Charles Dance reading from Josephine Hart's Damage // Hibrow Literature
It would be easy to make assumptions about Josephine Hart. Married to Maurice Saatchi, she is well heeled and well connected. Extremely well heeled, in fact — the couple have homes in Mayfair, Sussex and France. And extremely well connected. But I didn't, I realised before rushing up to say hello, actually know them.
I n a small town in the middle of Ireland in the s, an adolescent boy is playing with chemicals in his garden shed when he blows himself up. Josephine Hart's sixth novel opens violently and then develops into a meditation on grief and the competing needs - on both an individual and national level - to forget and remember. Her story of the O'Hara family, who had already lost a daughter when their son is accidentally killed, is set alongside that of their German neighbour, Thomas Middlehoff, who shares a first name with Mr O'Hara, and has also lost two children. The death of the O'Hara boy, who is unnamed, leaves his family stricken by guilt as well as grief. Was he building a bomb?

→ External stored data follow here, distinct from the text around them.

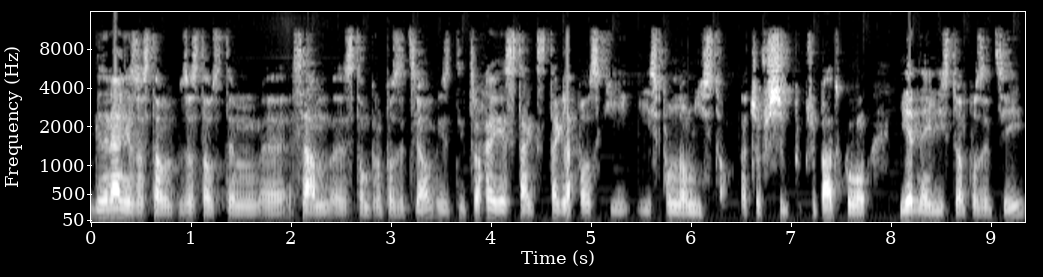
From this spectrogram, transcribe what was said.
generalnie został, został z tym sam, z tą propozycją i, trochę jest tak, tak dla Polski i wspólną listą. Znaczy w, w przypadku jednej listy opozycji,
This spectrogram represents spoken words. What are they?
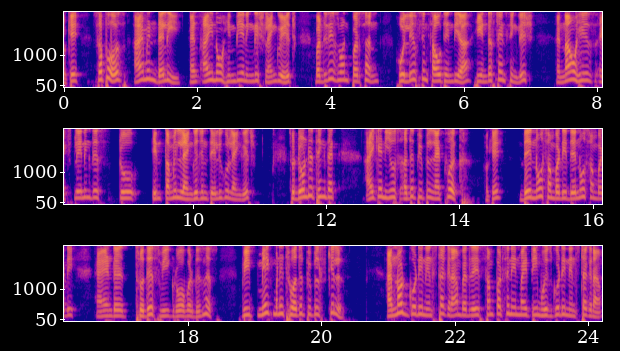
Okay? Suppose i am in delhi and i know hindi and english language but there is one person who lives in south india. He understands english and now he is explaining this to in tamil language in telugu language. So don't you think that i can use other people network? Okay? They know somebody they know somebody and uh, through this we grow our business. We make money through other people's skill. I'm not good in instagram but there is some person in my team who is good in instagram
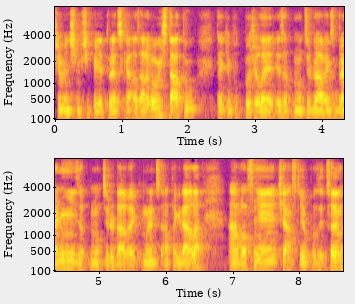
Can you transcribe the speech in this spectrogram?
při menším případě Turecka a zálivových států, taky podpořili i za pomoci dodávek zbraní, za pomoci dodávek munice a tak dále. A vlastně části opozice,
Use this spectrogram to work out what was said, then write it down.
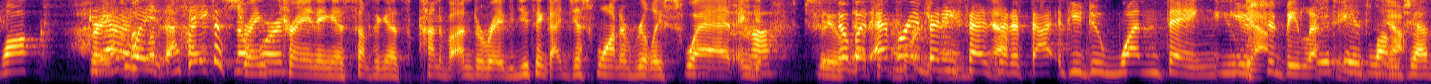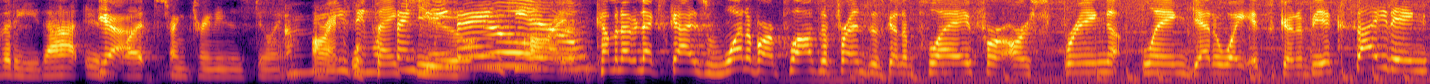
walks. Great. By the way, love I think hike, the strength snowboard. training is something that's kind of underrated. You think I just want to really sweat and Have to. No, but That's everybody says Yeah. that if that if you do one thing, you Yeah. should be lifting. It is longevity. That is what strength training is doing. All right. Amazing. Well, Well, thank, thank you. you. Thank you. right. Coming up next, guys, one of our Plaza friends is going to play for our spring fling getaway. It's going to be exciting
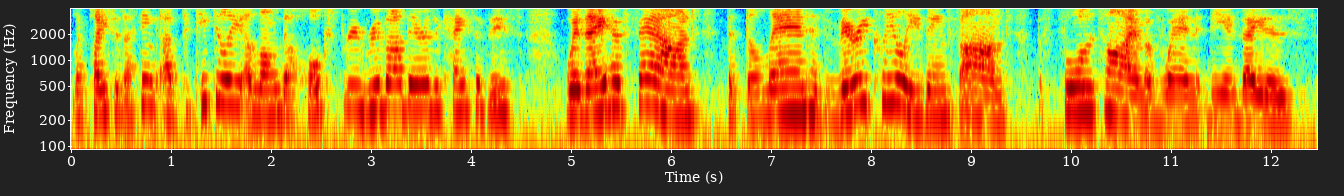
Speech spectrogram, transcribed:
like places, I think uh, particularly along the Hawkesbury River, there is a case of this where they have found that the land has very clearly been farmed before the time of when the invaders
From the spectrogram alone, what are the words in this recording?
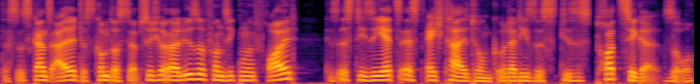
das ist ganz alt, das kommt aus der Psychoanalyse von Sigmund Freud. Das ist diese jetzt erst Rechthaltung oder dieses, dieses Trotzige so.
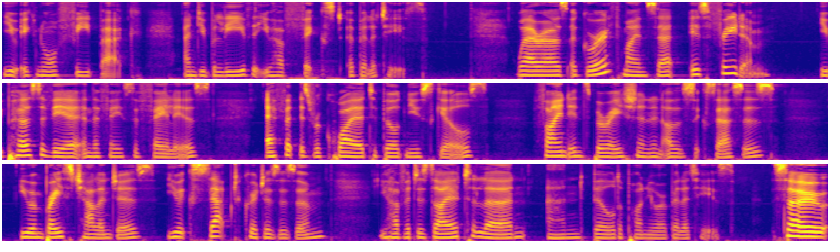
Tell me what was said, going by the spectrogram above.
You ignore feedback and you believe that you have fixed abilities. whereas a growth mindset is freedom. You persevere in the face of failures, effort is required to build new skills, find inspiration in others' successes, you embrace challenges, you accept criticism, you have a desire to learn and build upon your abilities. So,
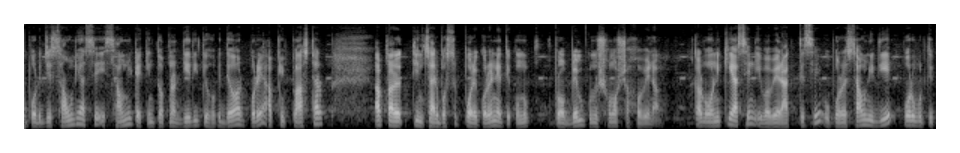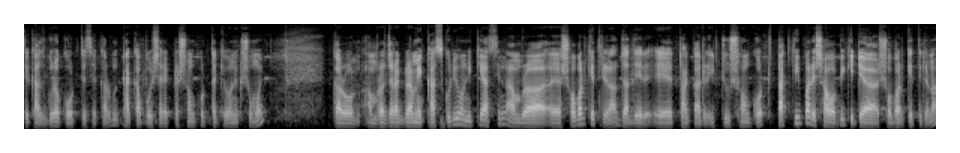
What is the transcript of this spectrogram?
উপরে যে ছাউনি আছে, এই ছাউনিটা কিন্তু আপনার দিয়ে দিতে হবে। দেওয়ার পরে আপনি প্লাস্টার আপনার তিন চার বছর পরে করেন, এতে কোনো প্রবলেম কোনো সমস্যা হবে না। কারণ অনেকেই আছেন এভাবে রাখতেছে উপরে ছাউনি দিয়ে পরবর্তীতে কাজগুলো করতেছে। কারণ টাকা পয়সার একটা সংকট থাকে অনেক সময়। কারণ আমরা যারা গ্রামে কাজ করি, অনেকে আছেন, আমরা সবার ক্ষেত্রে না, যাদের টাকার একটু সংকট, থাকতেই পারে স্বাভাবিক, এটা সবার ক্ষেত্রে না।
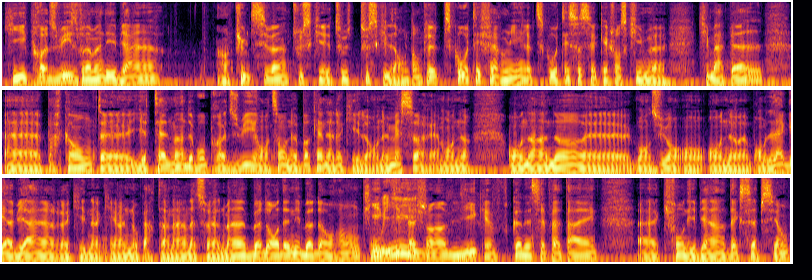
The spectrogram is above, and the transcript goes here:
qui produisent vraiment des bières en cultivant tout ce qui est tout, tout ce qu'ils ont. Donc le petit côté fermier, le petit côté ça c'est quelque chose qui me qui m'appelle. Euh, par contre, euh, il y a tellement de beaux produits. On, on a Bas Canada qui est là, on a Messorem, on a on en a euh, bon Dieu, on, on a bon la Gabière qui, qui est un de nos partenaires naturellement, Bedonden et Bedonron qui, qui est à Chambly que vous connaissez peut-être, euh, qui font des bières d'exception.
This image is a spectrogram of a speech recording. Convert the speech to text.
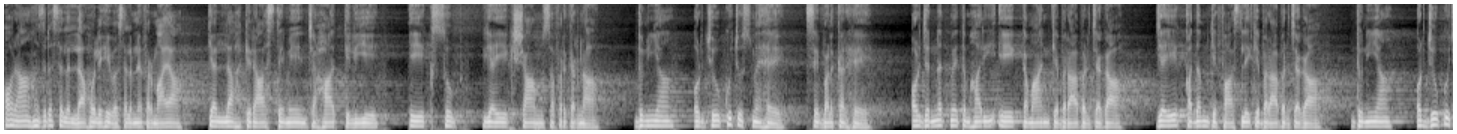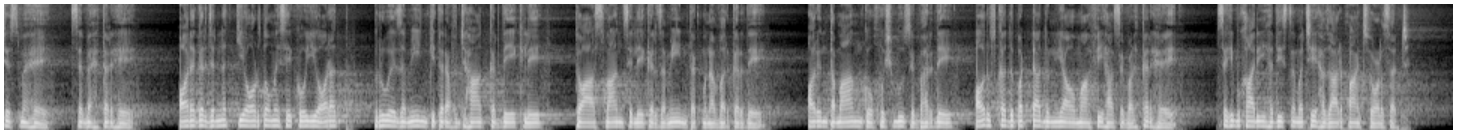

The subject who is truly loyal to the Chief Magistrate will neither advise nor submit to arbitrary measures. The Truth about Love is Irish-born writer Jospehine Hart's sixth novel, continuing her trademark themes of family secrets, obsessive passion, loss, death and legacy. This time Hart extends these themes to include the storied and difficult history of Ireland and, to a lesser degree, Germany, and how a country's violent past can affect its citizens. The opening chapter is a powerful stream-of-consciousness sequence from the mind of a teen boy as he dies after being injured while playing with explosives. He lies on the ground asking his sister to summon the priest and to shield his broken body from his mother, who has already recently lost a young daughter. Don't let Mama see me.